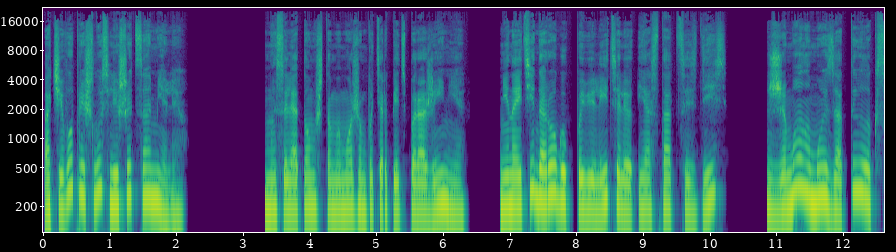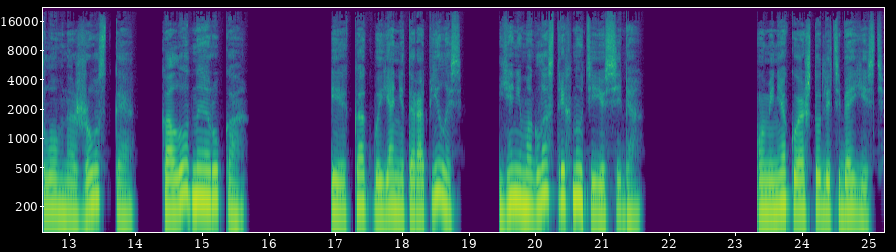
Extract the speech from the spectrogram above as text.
А чего пришлось лишиться Амелии? Мысль о том, что мы можем потерпеть поражение, не найти дорогу к повелителю и остаться здесь, сжимала мой затылок, словно жесткая, холодная рука. И как бы я ни торопилась, я не могла стряхнуть ее с себя. «У меня кое-что для тебя есть»,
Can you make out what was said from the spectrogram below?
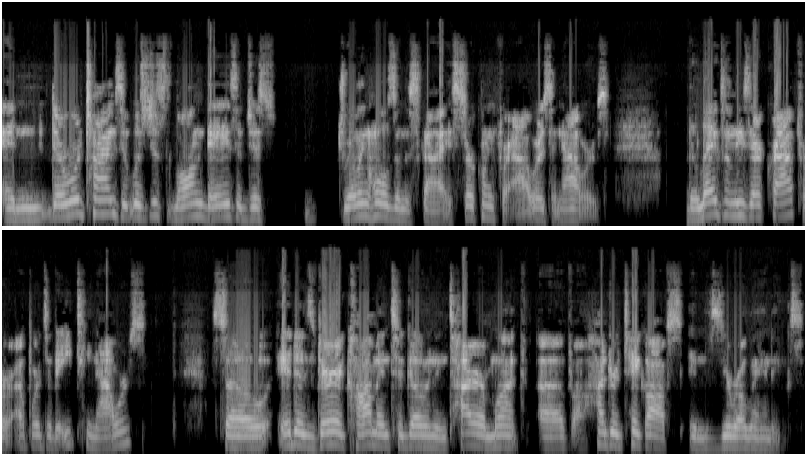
and there were times it was just long days of just drilling holes in the sky, circling for hours and hours. The legs on these aircraft are upwards of 18 hours. So it is very common to go an entire month of 100 takeoffs in zero landings.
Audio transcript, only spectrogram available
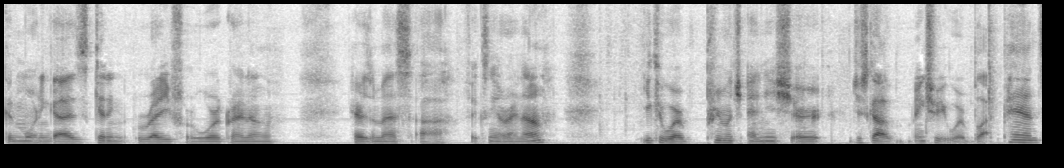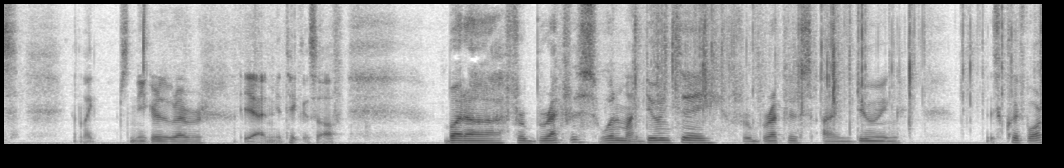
good morning guys. Getting ready for work right now. Hair's a mess, uh, fixing it right now. You could wear pretty much any shirt. Just gotta make sure you wear black pants and like sneakers or whatever. Yeah, I need to take this off. But uh, for breakfast, what am I doing today? For breakfast, I'm doing this Clif Bar.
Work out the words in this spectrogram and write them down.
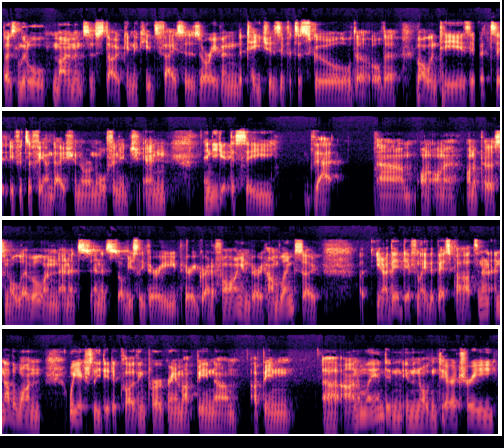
those little moments of stoke in the kids' faces, or even the teachers if it's a school, or the or the volunteers if it's a, if it's a foundation or an orphanage, and and you get to see that um, on on a on a personal level, and, and it's and it's obviously very very gratifying and very humbling. So, you know, they're definitely the best parts. And another one, we actually did a clothing program up in um, up in uh, Arnhem Land in, in the Northern Territory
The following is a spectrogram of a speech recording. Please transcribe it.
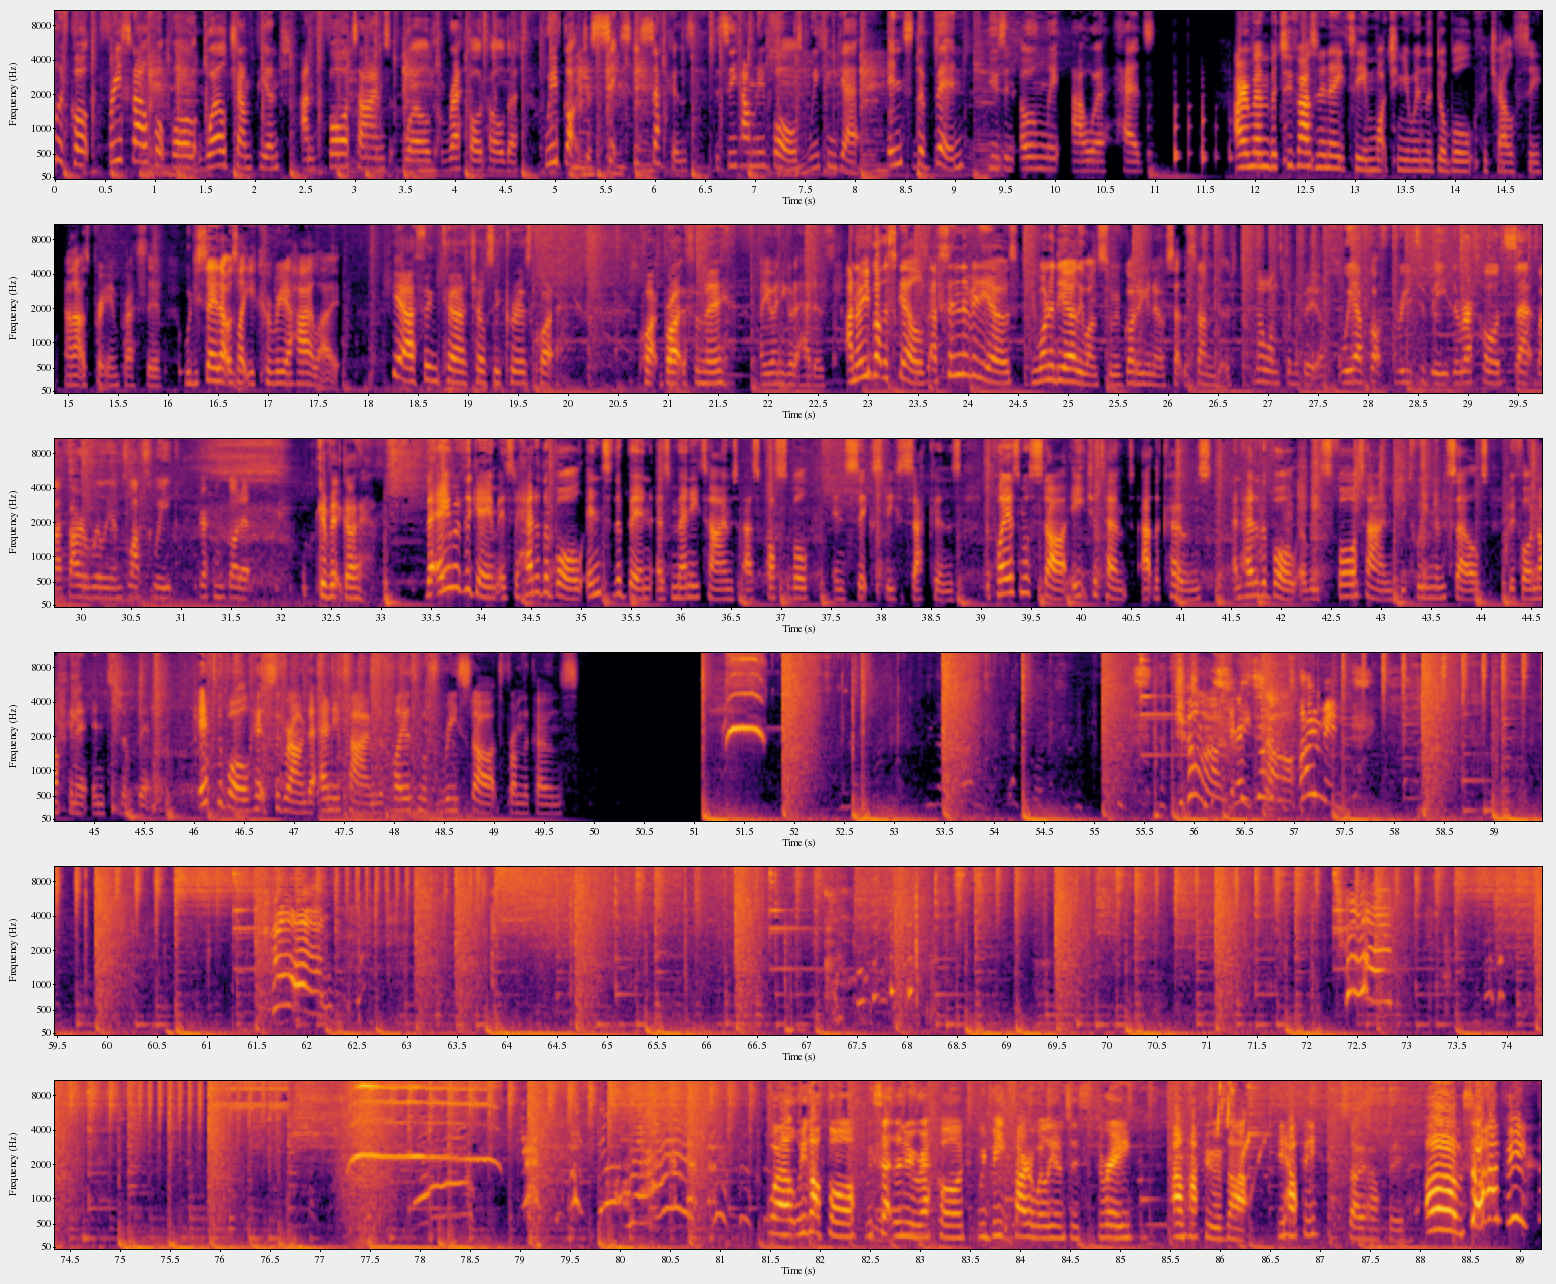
Liv Cooke, freestyle football world champion and four times world record holder. We've got just 60 seconds to see how many balls we can get into the bin using only our heads. I remember 2018 watching you win the double for Chelsea, and that was pretty impressive. Would you say that was like your career highlight? Yeah, I think uh, Chelsea career is quite quite bright for me. Are you any good at headers? I know you've got the skills. I've seen the videos. You're one of the early ones, so we've got to, you know, set the standard. No one's going to beat us. We have got three to beat. The record set by Fara Williams last week. Do you reckon we've got it? Give it a go. The aim of the game is to header the ball into the bin as many times as possible in 60 seconds. The players must start each attempt at the cones and header the ball at least four times between themselves before knocking it into the bin. If the ball hits the ground at any time, the players must restart from the cones. Come on, great start. Timing! Well, we got four. We set the new record. We beat Fara Williams' three. I'm happy with that. You happy? So happy. Oh, I'm so happy!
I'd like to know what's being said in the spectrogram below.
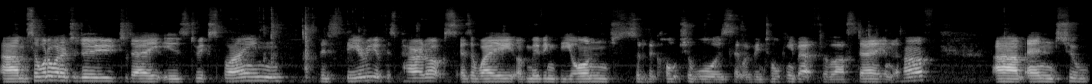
Um, so, what I wanted to do today is to explain this theory of this paradox as a way of moving beyond sort of the culture wars that we've been talking about for the last day and a half um, and to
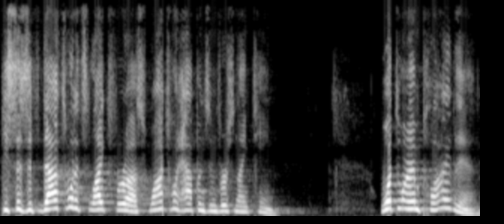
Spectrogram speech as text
He says, if that's what it's like for us, watch what happens in verse 19. What do I imply then?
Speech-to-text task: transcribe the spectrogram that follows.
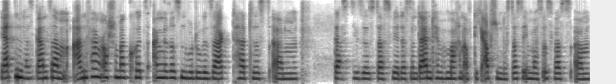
Wir hatten das Ganze am Anfang auch schon mal kurz angerissen, wo du gesagt hattest, ähm, dass dieses, dass wir das in deinem Tempo machen, auf dich abstimmen, dass das eben was ist, was ähm,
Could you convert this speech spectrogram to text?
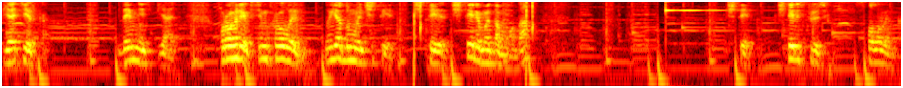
П'ятірка. Димність 5. Прогрів 7 хвилин. Ну, я думаю, 4. 4, 4 ми дамо, так? Да? 4. 4 з плюсиком. З половинкою.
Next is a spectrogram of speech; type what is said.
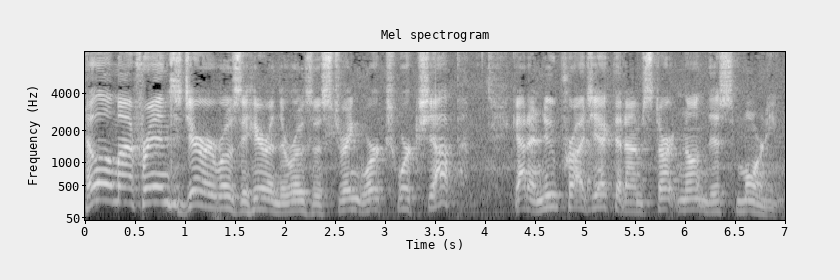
Hello, my friends. Jerry Rosa here in the Rosa String Works Workshop. Got a new project that I'm starting on this morning.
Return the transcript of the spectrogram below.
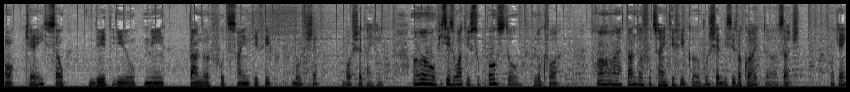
okay so did you mean Thunderfoot scientific bullshit? Bullshit, I think. Oh, this is what you're supposed to look for. Oh, Thunderfoot scientific uh, bullshit. This is the correct uh, search. Okay.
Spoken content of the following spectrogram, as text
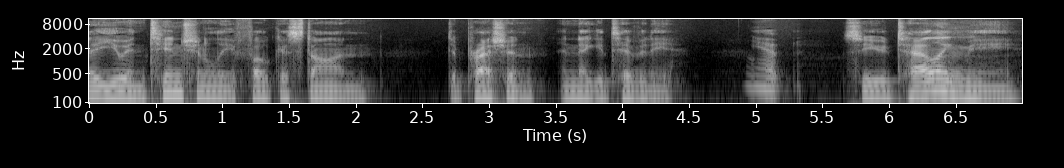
that you intentionally focused on depression and negativity. Yep. So, you're telling me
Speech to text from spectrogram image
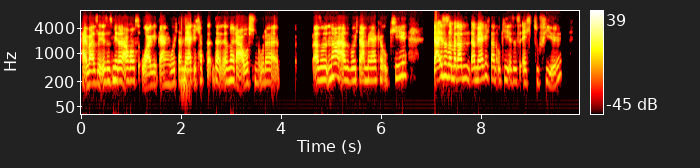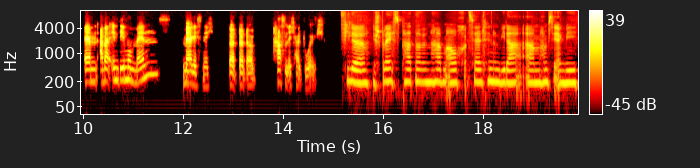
teilweise ist es mir dann auch aufs Ohr gegangen, wo ich dann merke, ich habe da, da ein Rauschen oder also, na, also wo ich da merke, okay, da ist es aber dann, da merke ich dann, okay, es ist echt zu viel. Ähm, aber in dem Moment merke ich es nicht. Da, da, da hassel ich halt durch. Viele Gesprächspartnerinnen haben auch erzählt, hin und wieder ähm, haben sie irgendwie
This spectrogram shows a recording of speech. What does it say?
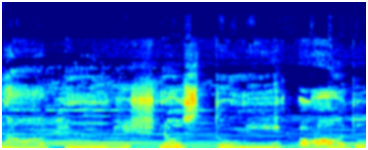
नाभिं विष्णुस्तु मे पादु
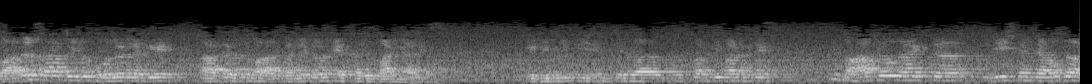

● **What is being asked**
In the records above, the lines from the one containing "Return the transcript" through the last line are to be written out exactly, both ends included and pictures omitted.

● **Solution to the exercise**
Return the transcript of the spectrogram below.
okay so did you mean Thunderfoot scientific bullshit? Bullshit, I think. Oh, this is what you're supposed to look for. Oh, Thunderfoot scientific uh, bullshit. This is the correct uh, search. Okay.
Spoken content of the following spectrogram, as text
that you intentionally focused on depression and negativity. Yep. So, you're telling me
Speech to text from spectrogram image
teilweise ist es mir dann auch aufs Ohr gegangen, wo ich dann merke, ich habe da, da ein Rauschen oder also, na, also wo ich da merke, okay, da ist es aber dann, da merke ich dann, okay, es ist echt zu viel. Ähm, aber in dem Moment merke ich es nicht. Da, da, da hassel ich halt durch. Viele Gesprächspartnerinnen haben auch erzählt, hin und wieder ähm, haben sie irgendwie
This spectrogram shows a recording of speech. What does it say?
नाभिं विष्णुस्तु मे पादु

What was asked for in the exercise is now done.